From queer text study and institutional inclusion to profiles of queer clergy and youth voices, the Keshet blog features new ideas and reflections by and for LGBTQ Jews and their allies. The blog is produced by Keshet, a national organization with offices in the Bay Area, Boston, and New York that works for full LGBTQ equality and inclusion in Jewish life.
This piece was originally published in the Forward. It is being republished here in honor of Yom HaShoah
I come from a family of people who hope.
I grew up with stories of how my grandparents and other family members who survived the Holocaust found strength, hope, and resilience in their moments of greatest despair. My grandfather, Saba Pista, recalled a day when he felt so weak from hunger and exhaustion in Buchenwald that he believed he could no longer go on. But then, he looked up from the quarry where he and others labored and locked eyes with a Nazi soldier on the bridge above. The soldier was unwrapping his sandwich for lunch and tossed half to my grandfather. My grandfather told me how sharing that moment of human connection gave him a rush of energy and hope: “I knew then that I would survive.”
My grandmother, Safta Eva, her sister Flora, and their cousin Katy also created reservoirs of hope. Together in the concentration camp barracks, they took turns reciting European novels and Shakespearean plays from memory to enliven their spirits during the long cold nights. Sadly, Flora and Katy didn’t survive, and Eva suffered from the heartbreak of losing her beloved sister and cousin for the rest of her life. Yet she always spoke of how she owed her life to them because they kept her hope alive.
Research has shown that descendants of Holocaust survivors carry elements of their parents’ or grandparents’ trauma epigenetically. Anxiety, fearfulness, and other traumatic effects are encoded in our genes. I think of how I practiced racing into my bedroom closet as a child and would sit huddled beneath my red snowsuit, praying the “Bad Men” wouldn’t find me there. Or how I lay awake at night straining my ears to hear their boots outside our front door.
At the same time, the day I first learned about the “Bad Men” who took my family away and tattooed blue numbers on their arms, I pledged to myself that I needed to do whatever I could to change the world so nothing like that would ever happen again. I carry my grandparents’ trauma within me, but thankfully I’ve always felt more deeply animated by faith that things can and will get better.

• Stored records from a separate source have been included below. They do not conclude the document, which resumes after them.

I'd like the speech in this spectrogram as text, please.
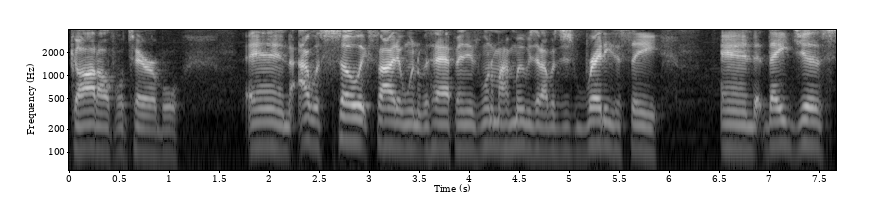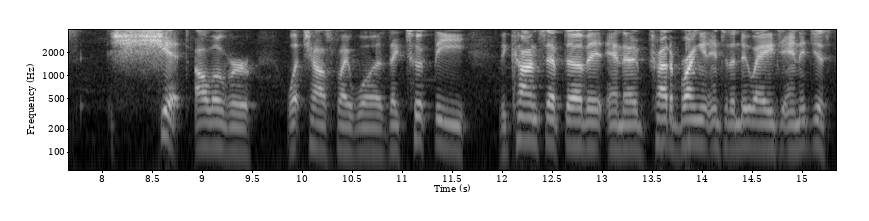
god awful terrible, and I was so excited when it was happening. It was one of my movies that I was just ready to see, and they just shit all over what Child's Play was. They took the the concept of it and they tried to bring it into the new age, and it just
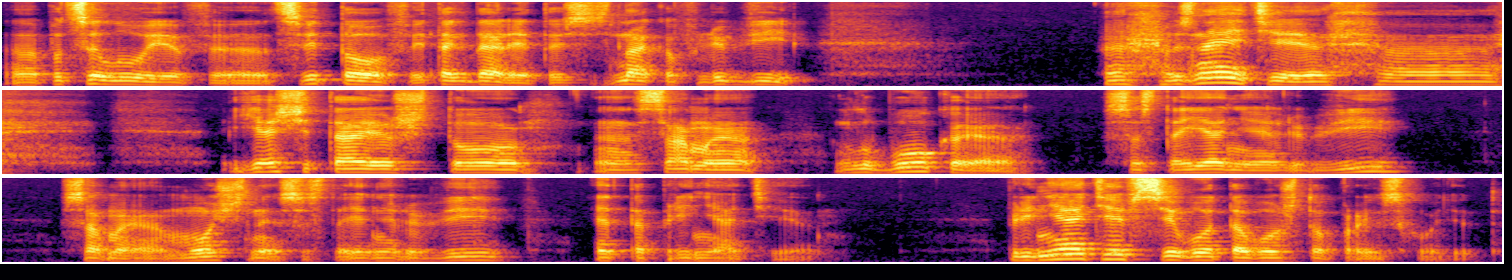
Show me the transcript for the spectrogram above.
поцелуев, цветов и так далее. То есть знаков любви. Вы знаете, я считаю, что э, самое глубокое состояние любви, самое мощное состояние любви – это принятие. Принятие всего того, что происходит.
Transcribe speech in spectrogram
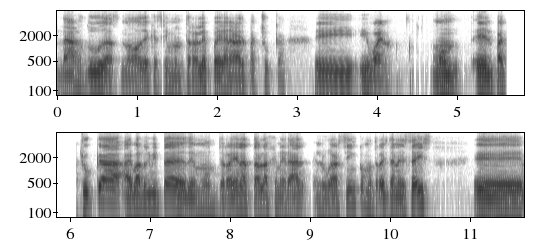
dar dudas, ¿no? De que si Monterrey le puede ganar al Pachuca. Y, bueno, el Pachuca, ahí va arribita de, Monterrey en la tabla general, en lugar 5, Monterrey está en el 6. Eh,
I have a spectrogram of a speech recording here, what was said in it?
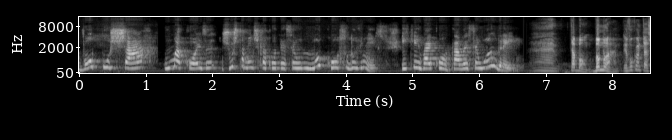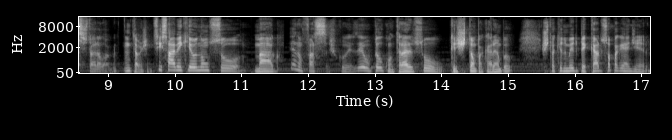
vou puxar uma coisa justamente que aconteceu no curso do Vinícius. E quem vai contar vai ser o Andrei. Ah, tá bom, vamos lá. Eu vou contar essa história logo. Então, gente, vocês sabem que eu não sou mago. Eu não faço essas coisas. Eu, pelo contrário, sou cristão pra caramba. Eu estou aqui no meio do pecado só pra ganhar dinheiro.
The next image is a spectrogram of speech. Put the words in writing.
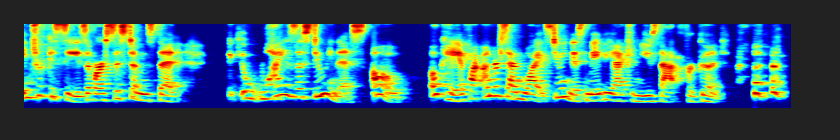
intricacies of our systems that why is this doing this? Oh, okay, if I understand why it's doing this, maybe I can use that for good.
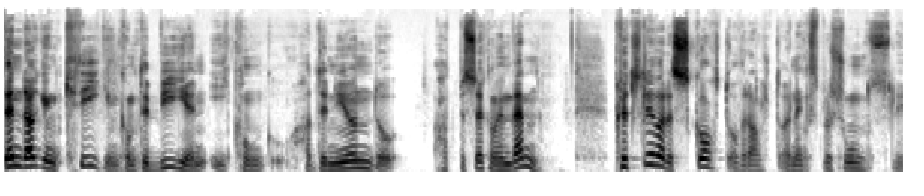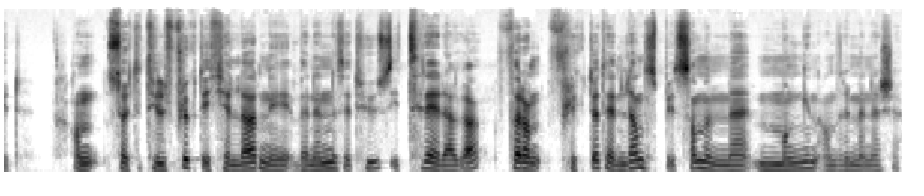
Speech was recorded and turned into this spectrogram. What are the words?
Den dagen krigen kom til byen i Kongo, hadde Nyondo hatt besøk av en venn. Plutselig var det skudd overalt og en eksplosjonslyd. Han søkte tilflukt i kjelleren i venninnen sitt hus i tre dager, før han flyktet til en landsby sammen med mange andre mennesker.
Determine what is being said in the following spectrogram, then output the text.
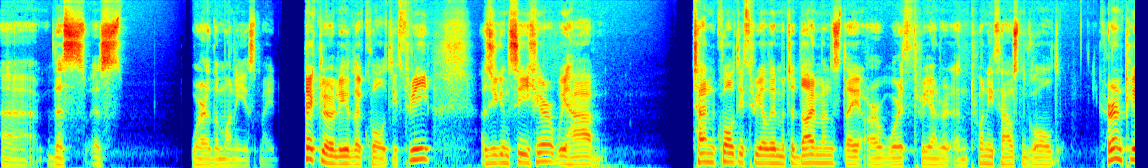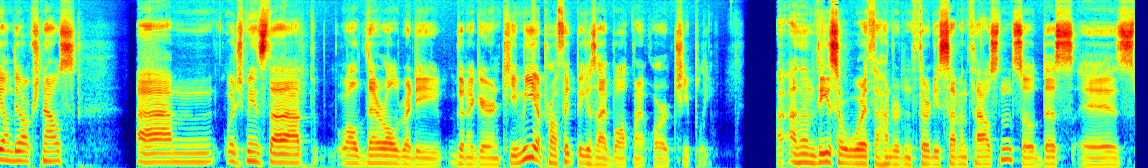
Uh, this is where the money is made, particularly the quality 3. As you can see here, we have 10 quality 3 illimited diamonds. They are worth 320,000 gold currently on the auction house. Um, which means that, well, they're already going to guarantee me a profit because I bought my ore cheaply. And then these are worth 137,000, so this is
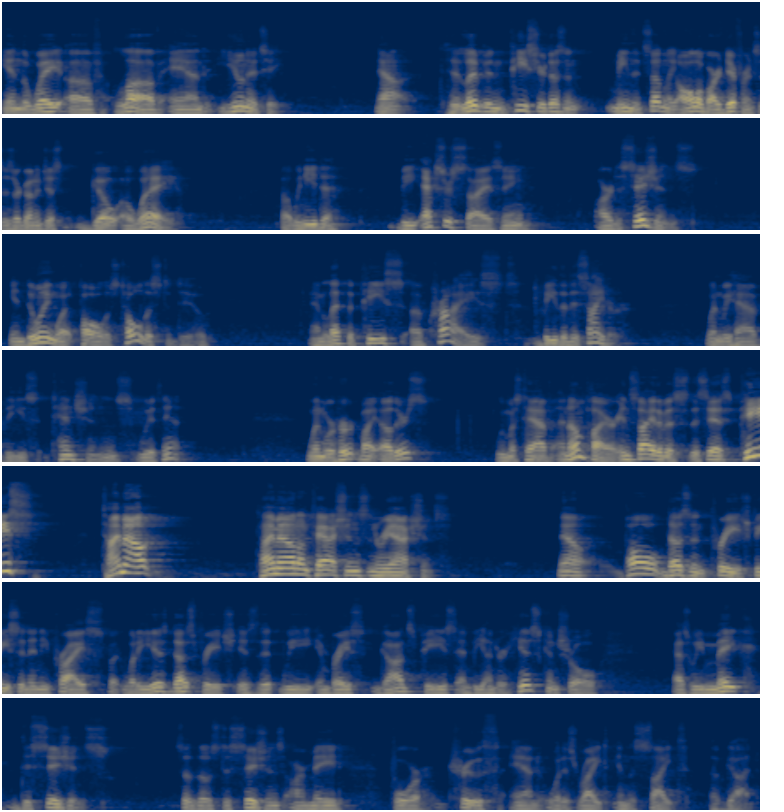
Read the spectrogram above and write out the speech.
in the way of love and unity. Now, to live in peace here doesn't mean that suddenly all of our differences are going to just go away. But we need to be exercising our decisions in doing what Paul has told us to do, and let the peace of Christ be the decider when we have these tensions within. When we're hurt by others, we must have an umpire inside of us that says, Peace, time out, time out on passions and reactions. Now, Paul doesn't preach peace at any price, but what he is, does preach is that we embrace God's peace and be under his control as we make decisions, so those decisions are made for truth and what is right in the sight of God.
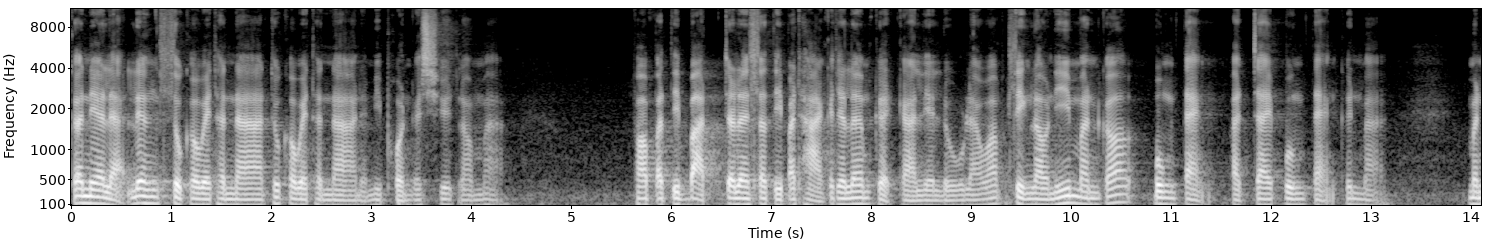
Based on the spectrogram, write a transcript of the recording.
ก็เนี่ยแหละ เรื่องสุขเวทนา ทุกขเวทนาเนี่ยมีผลกับชีวิตเรามาก พอปฏิบัติเจริญสติปัฏฐานก็จะเริ่มเกิดการเรียนรู้แล้วว่าสิ่งเหล่านี้มันก็ปรุงแต่งปัจจัยปรุงแต่งขึ้นมา มัน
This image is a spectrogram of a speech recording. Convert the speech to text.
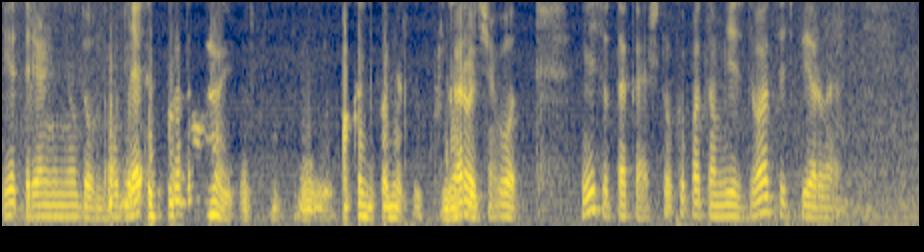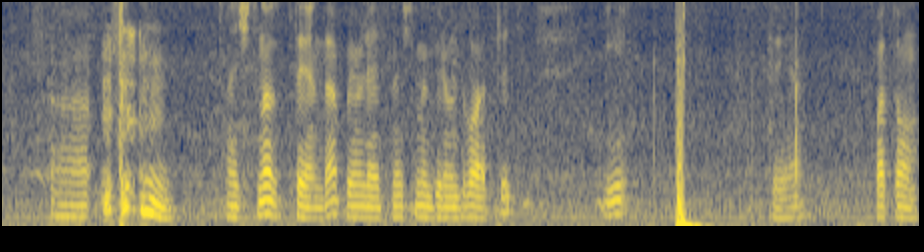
и это реально неудобно. Вот для... Ты продолжай, м, пока непонятно. Продолжай. Короче, вот. Есть вот такая штука, потом есть 21. А, Значит, у нас Т, да, появляется. Значит, мы берем 20 и Т. Потом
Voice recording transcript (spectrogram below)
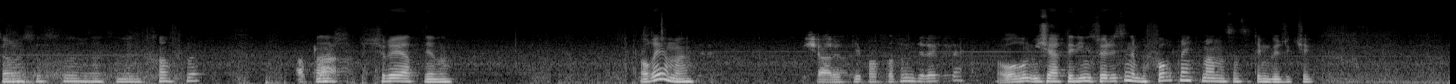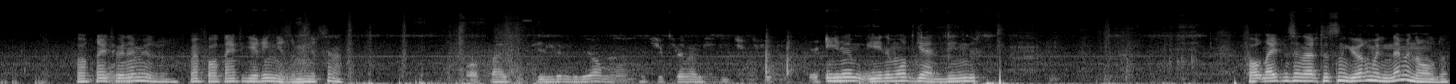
Sorunsuz zaten fazla. Atla. Lan şuraya atlayalım. Oraya mı? İşaretleyip atladım direkt de. Oğlum işaretlediğini söylesene bu Fortnite mi anlasın satayım gözükecek. Fortnite Oldu. oynamıyoruz burada. Ben Fortnite'ı geri indirdim indirsene. Fortnite'ı sildim biliyor musun? Hiç yüklememiştim çünkü. Yeni, yeni mod geldi indir. Fortnite'ın sen haritasını görmedin değil mi ne oldu?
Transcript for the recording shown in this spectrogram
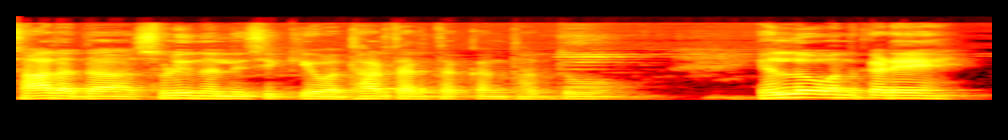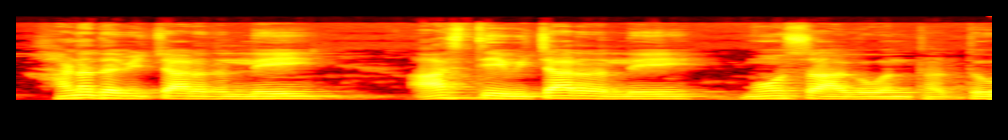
ಸಾಲದ ಸುಳಿನಲ್ಲಿ ಸಿಕ್ಕಿ ಒದ್ದಾಡ್ತಾ ಇರ್ತಕ್ಕಂಥದ್ದು, ಎಲ್ಲೋ ಒಂದು ಕಡೆ ಹಣದ ವಿಚಾರದಲ್ಲಿ, ಆಸ್ತಿ ವಿಚಾರದಲ್ಲಿ ಮೋಸ ಆಗುವಂಥದ್ದು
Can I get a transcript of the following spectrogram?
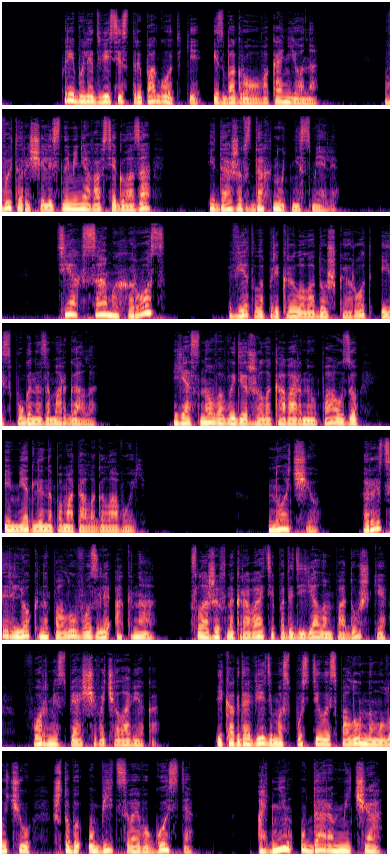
прибыли две сестры-погодки из Багрового каньона. Вытаращились на меня во все глаза и даже вздохнуть не смели. «Тех самых роз?» Ветла прикрыла ладошкой рот и испуганно заморгала. Я снова выдержала коварную паузу и медленно помотала головой. Ночью рыцарь лег на полу возле окна, сложив на кровати под одеялом подушки в форме спящего человека. И когда ведьма спустилась по лунному лучу, чтобы убить своего гостя, одним ударом меча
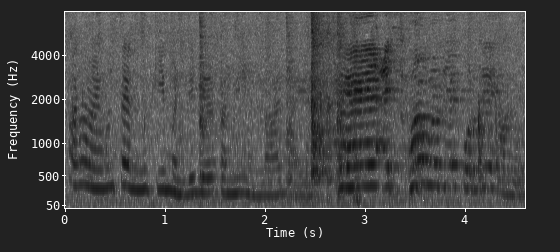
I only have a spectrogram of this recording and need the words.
เอาทำไมวุ้นเส้นเมื่อกี้เหมือนเยอะๆตอนนี้เหมือนน้อยไป thế anh thôi nó lấy con đây à một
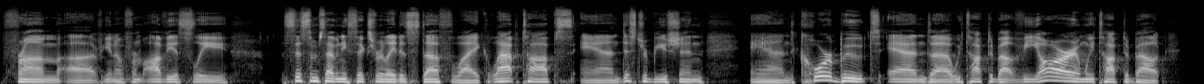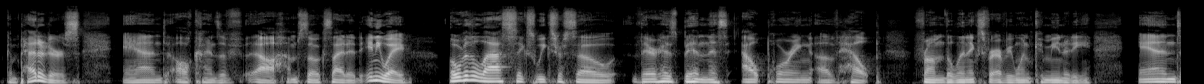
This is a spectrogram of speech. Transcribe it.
from, uh, you know, from obviously System 76 related stuff like laptops and distribution and coreboot and uh, we talked about vr and we talked about competitors and all kinds of oh, i'm so excited. Anyway over the last six weeks or so there has been this outpouring of help from the linux for everyone community and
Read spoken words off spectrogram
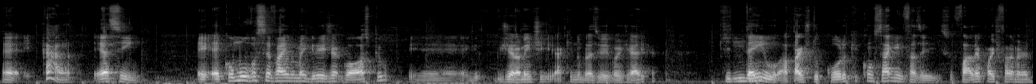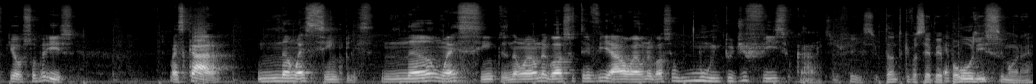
É, cara, é assim. É, é como você vai numa igreja gospel, é, geralmente aqui no Brasil evangélica, que tem o- a parte do coro que conseguem fazer isso. O Fowler pode falar melhor do que eu sobre isso. Mas, cara, não é simples. Não é simples. Não é um negócio trivial. É um negócio muito difícil, cara. Muito difícil. Tanto que você vê É por pouquíssimo, né?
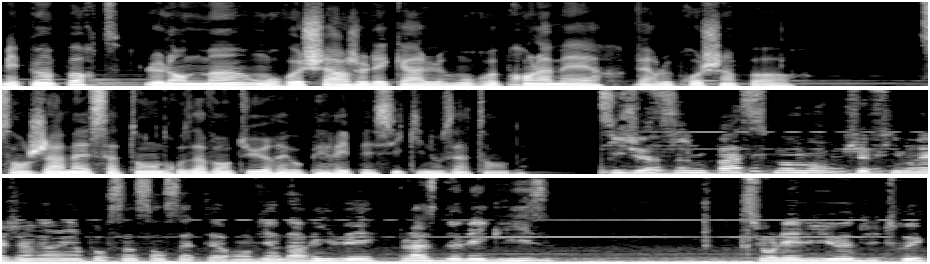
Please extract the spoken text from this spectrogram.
Mais peu importe, le lendemain, on recharge les cales, on reprend la mer vers le prochain port, sans jamais s'attendre aux aventures et aux péripéties qui nous attendent. Si je filme pas ce moment, je filmerai jamais rien pour 507 heures. On vient d'arriver, place de l'église, sur les lieux du truc,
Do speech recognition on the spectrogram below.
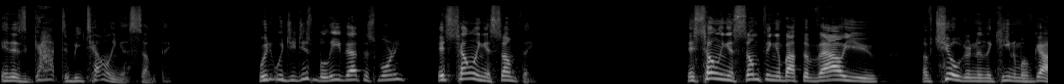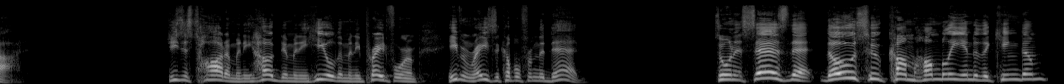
It has got to be telling us something. Would, would you just believe that this morning? It's telling us something. It's telling us something about the value of children in the kingdom of God. Jesus taught him and he hugged him and he healed him and he prayed for him, he even raised a couple from the dead. So when it says that those who come humbly into the kingdom,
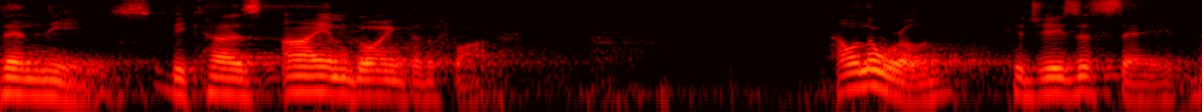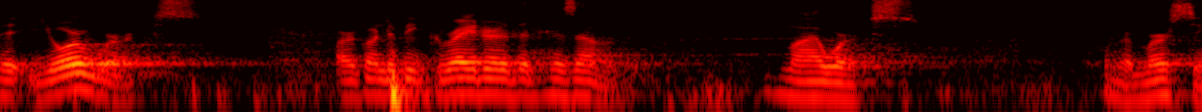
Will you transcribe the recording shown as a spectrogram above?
than these, because I am going to the Father. How in the world could Jesus say that your works are going to be greater than his own? My works are mercy.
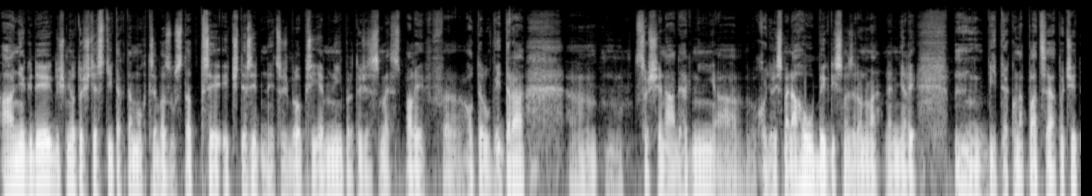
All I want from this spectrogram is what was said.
a někdy, když měl to štěstí, tak tam mohl třeba zůstat tři i čtyři dny, což bylo příjemný, protože jsme spali v hotelu Vidra, což je nádherný a chodili jsme na houby, když jsme zrovna neměli mm, být jako na place a točit.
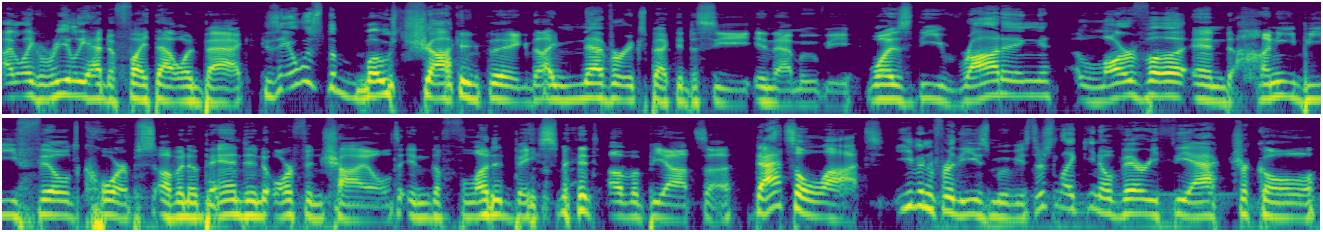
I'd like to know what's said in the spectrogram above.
I like really had to fight that one back because it was the most shocking thing that I never expected to see in that movie was the rotting larva and honeybee filled corpse of an abandoned orphan child in the flooded basement of a piazza. That's a lot, even for these movies. There's like, you know, very theatrical,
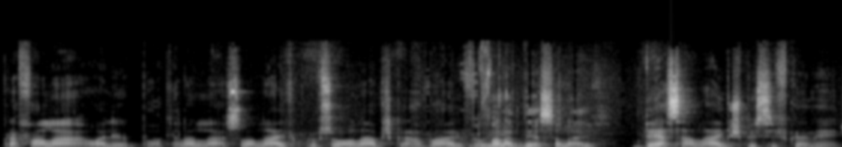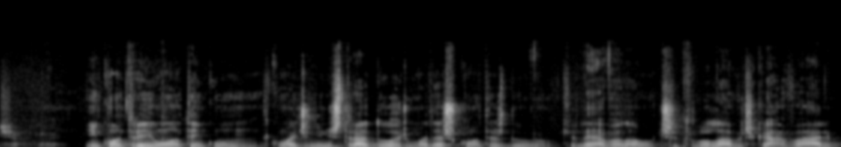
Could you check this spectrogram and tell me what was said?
para falar, olha, pô, aquela lá, sua live com o professor Olavo de Carvalho foi... Falar dessa live? Dessa live especificamente. Encontrei ontem com, com o administrador de uma das contas do que leva lá o título Olavo de Carvalho,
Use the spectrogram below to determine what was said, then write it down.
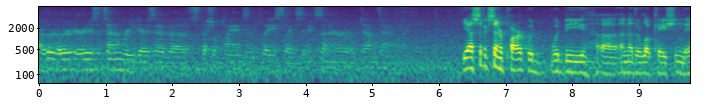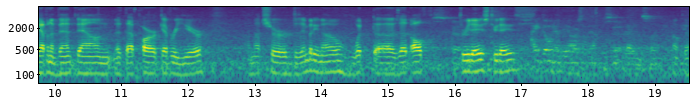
Are there other areas of town where you guys have uh, special plans in place, like Civic Center or downtown? Yeah, Civic Center Park would, would be uh, another location. They have an event down at that park every year. I'm not sure, does anybody know what, uh, is that all three days, two days? I don't have the hours on that. Okay.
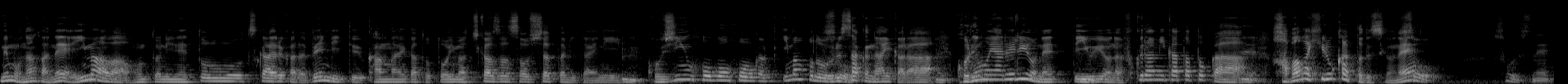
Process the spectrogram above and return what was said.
でもなんかね今は本当にネットを使えるから便利っていう考え方と今近澤さんおっしゃったみたいに、うん。個人保護法が今ほどうるさくないから、そう。うん。これもやれるよねっていうような膨らみ方とか、ええ。幅は広かったですよね。そう。そうですね。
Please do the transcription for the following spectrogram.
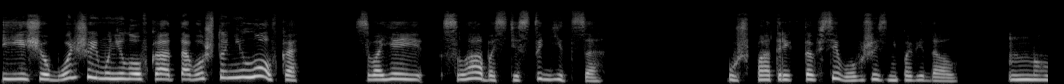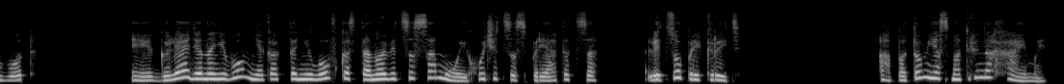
и еще больше ему неловко от того, что неловко. Своей слабости стыдится. Уж Патрик-то всего в жизни повидал. Ну вот. И, глядя на него, мне как-то неловко становится самой, хочется спрятаться, лицо прикрыть. А потом я смотрю на Хаймы.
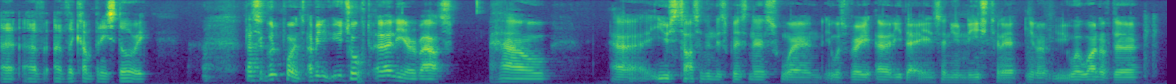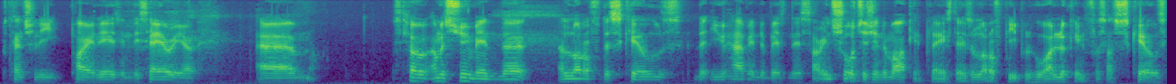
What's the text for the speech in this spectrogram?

A friend once said to me, “It’s like you see a glass with a single drop in it and somehow you immediately are able to imagine that glass entirely full.” I’ve explained the persistence of my hopefulness as a deep-rooted sense that, after Auschwitz, things can only go up.
In her extraordinary biography, Harvey Milk: His Lives and Death, Lillian Faderman writes of how the Holocaust fueled Milk’s commitment to fight injustice as well as his belief that good would prevail. I believe that Harvey Milk, a gay Jew, inherited this legacy of hope much as I did. His own faith in the possibility of social change inspired others to hope as well. In one of his speeches, Harvey Milk famously said, “You have to give them hope. Hope for a better world. Hope for a better tomorrow… Hope that all will be alright.”
I know that I fill my well of hope not only with what I’ve inherited as the granddaughter of Holocaust survivors but also from the resilience of my queer ancestors such as Harvey Milk. I believe that in our work at Keshet with LGBTQ young people, we preserve Harvey’s legacy of hope. We often hear from queer teens and young adults who participate in Keshet Shabbaton retreats that getting to know Keshet’s staff fills them with hope for what is possible in their own futures. For the queer young people who live in socially conservative communities and feel particularly isolated, connecting with other queer Jews at a Shabbaton provides the most fundamental affirmation: you are not alone. You have a community. Together, our work will bring about a better future.
Our work can feel disheartening as we find ourselves fighting to protect hard-won rights that are under relentless attack by the current administration. Yet I see LGBTQ rights work as a fundamentally hopeful endeavor. We know that support for full equality is growing from generation to generation. So we will continue to fight to preserve our rights and advance LGBTQ justice until we achieve full rights and dignity for everyone.
As LGBTQ people and as Jews, we know how to resist, how to step up, how to survive and how to emerge from trauma with strength and resilience. In this time of uncertainty, it can be challenging to see clearly the contours of better days to come. It’s always grounding for me to talk with my 98-year-old grandmother, Safta Margo, another Holocaust survivor and my one remaining grandparent. No matter what life has thrown her way, she’s always maintained her good humor and hopefulness. She talks of how when she was in Auschwitz she found hope by repeating to herself her own grandfather’s words to her as a child: “God will take care of you.”
When I called Safta Margo a few days ago and asked her how she was doing in this time of increased fear and isolation, she reminded me of what she survived as a young woman. After Auschwitz, things can only go up. It is our responsibility to make it so.